Adiponectin has been suggested to play a role in the etiopathogenesis of at least some forms of insulin resistance, in part based on a strong correlation between plasma levels of adiponectin and measures of insulin sensitivity.Objective:
The objective of the study was to establish whether this relationship is maintained at extreme levels of insulin resistance.Design/Setting:
This was a cross-sectional study in a university teaching hospital of subjects recruited from the United Kingdom and the United States.Participants:
Participants included 75 subjects with a range of syndromes of severe insulin resistance and 872 nondiabetic controls.Outcome Measures:
Fasting plasma insulin, adiponectin, and leptin were measured.Results:

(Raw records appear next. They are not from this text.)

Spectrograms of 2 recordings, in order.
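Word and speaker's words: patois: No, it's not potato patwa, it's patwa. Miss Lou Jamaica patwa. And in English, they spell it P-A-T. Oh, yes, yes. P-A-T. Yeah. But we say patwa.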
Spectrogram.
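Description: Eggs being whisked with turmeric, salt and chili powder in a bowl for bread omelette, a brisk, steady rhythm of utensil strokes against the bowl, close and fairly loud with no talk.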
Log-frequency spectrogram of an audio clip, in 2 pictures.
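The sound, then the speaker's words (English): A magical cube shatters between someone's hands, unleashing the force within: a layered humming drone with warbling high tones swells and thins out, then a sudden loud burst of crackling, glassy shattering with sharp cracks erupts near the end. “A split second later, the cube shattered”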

Unexpectedly, subjects with mutations in the insulin receptor, despite having the most severe degree of insulin resistance, had elevated plasma adiponectin [median 24.4 mg/liter; range 6.6-36.6 (normal adult range for body mass index 20 kg/m2 = 3-19 mg/liter)], whereas all other subjects had low adiponectin levels (median 2.0 mg/liter; range 0.12-11.2). Plasma leptin in all but one subject with an insulin receptoropathy was low or undetectable [median 0.5 ng/ml; range 0-16: normal adult range for body mass index of < 25 kg/m2 = 2.4-24.4 (female) and 0.4-8.3 ng/ml (male)].Conclusions:

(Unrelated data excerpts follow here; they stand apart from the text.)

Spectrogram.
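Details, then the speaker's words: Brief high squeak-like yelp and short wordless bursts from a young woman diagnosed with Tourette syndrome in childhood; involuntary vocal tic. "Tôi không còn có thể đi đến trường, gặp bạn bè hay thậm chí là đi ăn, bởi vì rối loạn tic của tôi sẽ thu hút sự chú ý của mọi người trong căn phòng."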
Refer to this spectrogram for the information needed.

We conclude that the relationship between plasma adiponectin and insulin sensitivity is complex and dependent on the precise etiology of defective insulin action and that the combination of high plasma adiponectin with low leptin may have clinical utility in patients with severe insulin resistance as a marker of the presence of a genetic defect in the insulin receptor.